His quick draw inspires awe
Target practice pays off when this Clearwater police sergeant takes top honors in a state marksmanship contest.
By JONATHAN ABEL
Published April 27, 2007
CLEARWATER - A tenth of a second can be the difference between winning and losing when Clearwater police Sgt. Kevin Insco is picking off targets with his 9mm handgun.
This month, the 38-year-old Insco won the U.S. Practical Shooting Association's Florida state championship in Frostproof.
It's an impressive feat for anyone, especially someone like Insco, who had never fired a gun until he was 21.
You may have seen "practical" shooting on ESPN or at a local gun range. Unlike regular target shooting, the contestants maneuver their way through elaborate courses, firing at cardboard targets, china plates or other objects. Whoever earns the most points in the least amount of time wins.
Insco competes in the "production" category, which is open to people with guns that are not customized for competition.
People assume the competitions are dominated by cops, Insco said, but only about 3 percent of the contestants come from law enforcement. The rest are accountants, plumbers, car salesmen - in short, Insco said, "regular people."
Five days a week, 30 to 45 minutes a day, he stands in his garage drawing, reloading, and aiming his gun - all of it without bullets.
It's called dry-firing and it builds muscle memory so that when he has to use his gun, he can do it as fast as possible.
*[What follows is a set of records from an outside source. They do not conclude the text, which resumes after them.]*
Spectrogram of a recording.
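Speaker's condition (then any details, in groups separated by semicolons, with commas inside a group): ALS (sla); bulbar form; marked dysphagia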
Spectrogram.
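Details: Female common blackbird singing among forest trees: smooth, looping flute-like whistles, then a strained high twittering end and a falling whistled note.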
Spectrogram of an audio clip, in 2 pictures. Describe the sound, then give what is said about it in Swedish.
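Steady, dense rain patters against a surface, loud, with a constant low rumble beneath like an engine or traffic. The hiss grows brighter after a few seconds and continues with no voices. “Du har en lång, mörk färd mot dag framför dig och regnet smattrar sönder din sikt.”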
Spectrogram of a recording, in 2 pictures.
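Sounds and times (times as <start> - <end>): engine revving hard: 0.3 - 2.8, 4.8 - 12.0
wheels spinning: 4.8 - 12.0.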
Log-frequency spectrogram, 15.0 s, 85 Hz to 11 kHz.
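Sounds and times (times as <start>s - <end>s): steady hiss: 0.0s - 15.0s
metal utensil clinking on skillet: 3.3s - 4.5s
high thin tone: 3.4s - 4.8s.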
Insco spends another four or five hours a week at the gun range actually shooting. In one year, the father of three goes through 25,000 rounds of ammunition - all on his own time and with his own money. He makes his own rounds to save money.
"I don't play golf. I don't play basketball. I don't play softball," he said. Shooting has become hobby enough.
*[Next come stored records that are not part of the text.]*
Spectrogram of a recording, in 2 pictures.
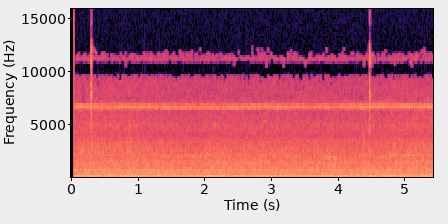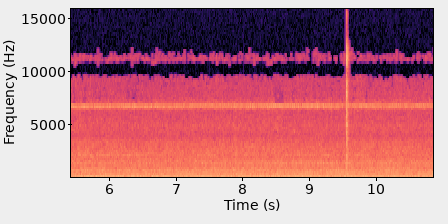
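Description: Steady low rumble of road and engine noise inside a semi-truck's cab cruising at highway speed.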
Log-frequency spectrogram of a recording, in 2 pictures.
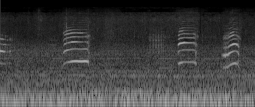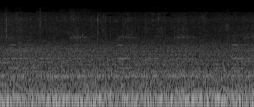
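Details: Hungry homeless female cat that has not eaten for a long time gives three clear, rising-then-falling meows in quick succession over a steady low rumble of background noise.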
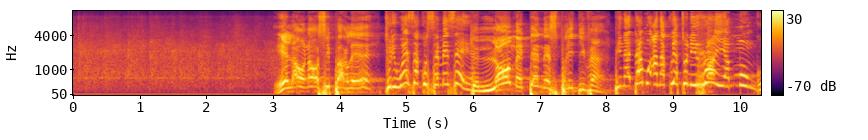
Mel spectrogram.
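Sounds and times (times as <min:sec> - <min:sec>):
congregation applauding in a church service: 0:00.0 - 0:04.2
speech: 0:03.0 - 0:10.3.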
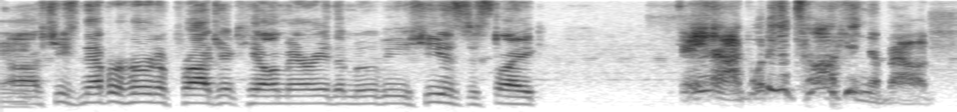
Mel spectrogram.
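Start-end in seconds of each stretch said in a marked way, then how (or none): 4.2-5.8 creaky, put-on childlike kid voice. Telling how his daughter reacted to a movie mention, imitating his daughter's voice. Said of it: "was that a Bart Simpson impression? ... that's the way my daughters sound".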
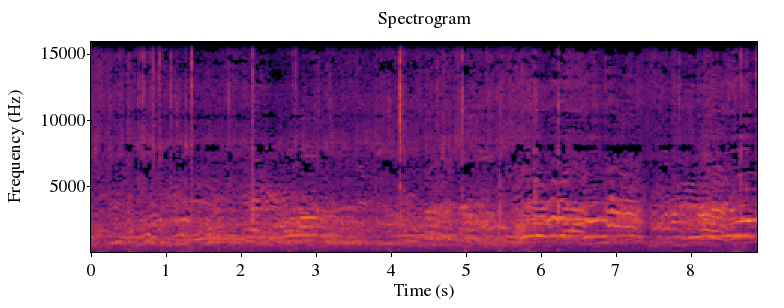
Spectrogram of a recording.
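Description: A crowd of men talk and shout excitedly nearby.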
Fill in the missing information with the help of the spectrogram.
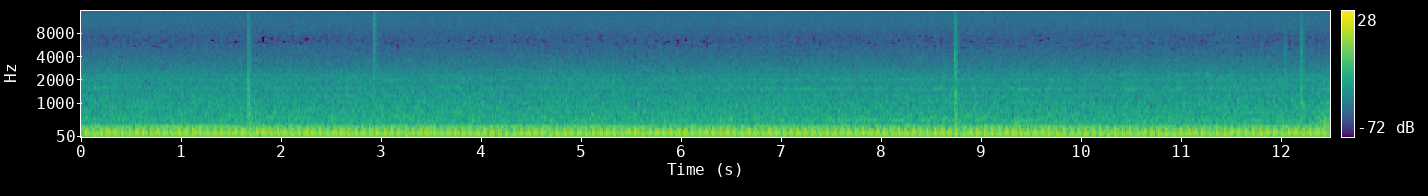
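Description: Mack CXU613 truck's diesel engine idling steadily, heard from inside the cab, with a few faint clicks.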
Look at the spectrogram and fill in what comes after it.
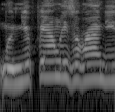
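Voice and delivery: ordinary delivery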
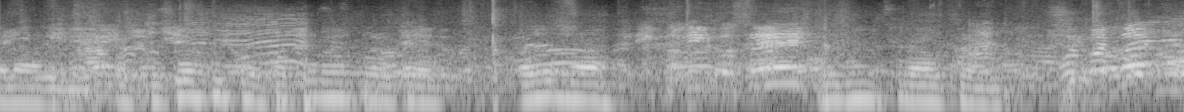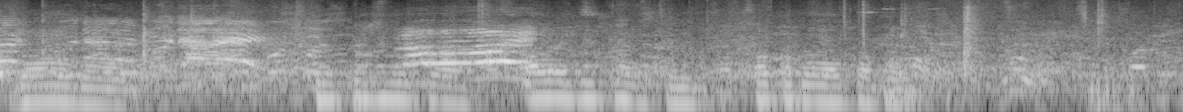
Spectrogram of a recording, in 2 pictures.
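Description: A man talks loudly and animatedly close by.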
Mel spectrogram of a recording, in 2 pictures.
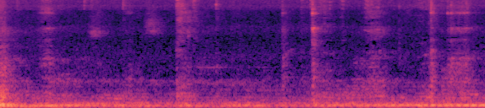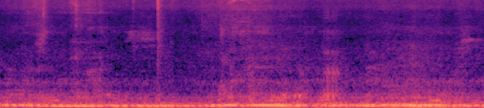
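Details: CNY embroidery machine after repair (was dead, heavy rotation, messy stitching), test run: steady low hum, scattered light clicks, no harsh rattle; sound now smooth versus rough before; worn rubber noted.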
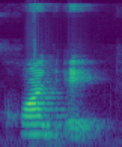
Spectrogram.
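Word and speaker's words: AAAA: use quad a okay we pronounce this as quad a now after that your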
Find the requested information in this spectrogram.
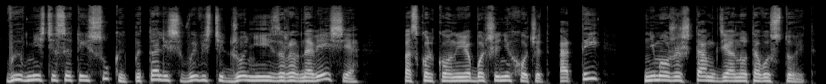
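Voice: medium pitch, brisk, no room sound, natural voice. An audiobook reader voicing a hot-headed, drunk young male brawler who snarls his threats, in a dry close recording. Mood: furious. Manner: snarling, aggressive.

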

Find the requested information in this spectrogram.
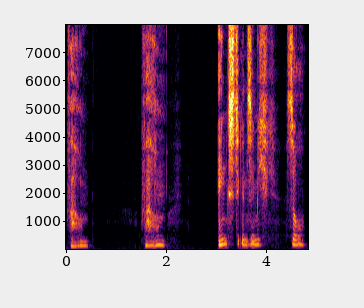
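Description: A man voicing a timid, frightened young woman who speaks in anxious, breathy, hesitant tones. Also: fairly high pitch, takes it slowly, no room sound, clean studio sound, voice pushed up, exaggerated voice. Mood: pleading.

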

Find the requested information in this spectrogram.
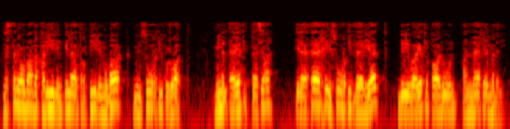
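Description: Male radio announcer, husky voice, rapid brisk delivery, dull old broadcast sound. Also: fairly high pitch, fairly even intonation. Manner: brisk, matter-of-fact reading. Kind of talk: scripted explanation of recitation variants. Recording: muffled old radio recording.

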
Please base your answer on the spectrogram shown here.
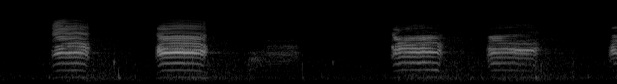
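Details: Ravens and crows screaming near a pond at Kuhmo, Finland, by the Russian border, where two bears look for food; a series of five loud, harsh, nasal caws at irregular intervals of about one to two seconds, plus a softer croak.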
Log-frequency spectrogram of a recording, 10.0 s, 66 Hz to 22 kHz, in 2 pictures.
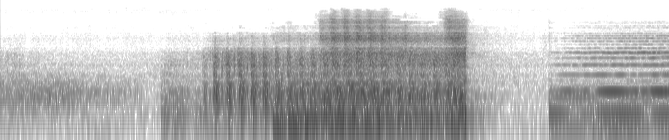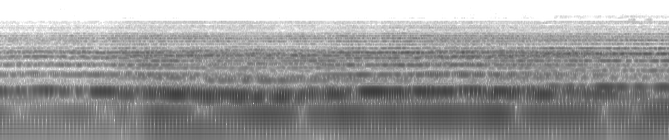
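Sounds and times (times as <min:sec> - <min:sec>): machine-gun fire: 0:00.0 - 0:03.8.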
At the Clearwater Police Department, Insco is a sergeant for the SWAT team, specializing in chemical munitions. Next month, he will become an administrative sergeant for the patrol division.
In 16 years as a police officer, all of them in Clearwater, he has pulled his gun many times but never had to shoot anyone.
"There's no doubt in my mind," he said. "I'm much better prepared for handling something on the street because of shooting competitively."
The national championship, which he qualified to enter, will be held in Tulsa, Okla., in mid September.
Insco doesn't come from a law enforcement family. He moved from Indiana to Pinellas County to attend junior college and then go on to the University of Florida. At first, he thought he would become an architect because drawing had always come easily to him. But taking architecture classes in junior college, he realized he couldn't sit behind a drafting table all day.
He went for a ride-along with a friend who was a Pinellas County sheriff's deputy and was smitten with the job.
Insco decided right then to become a police officer. He submitted his application at City Hall. One of the questions they asked him in his interview: Have you ever fired a gun?
Back then, he said no.
Now he would have a different answer.
Jonathan Abel can be reached at firstname.lastname@example.org or 727 445-4157.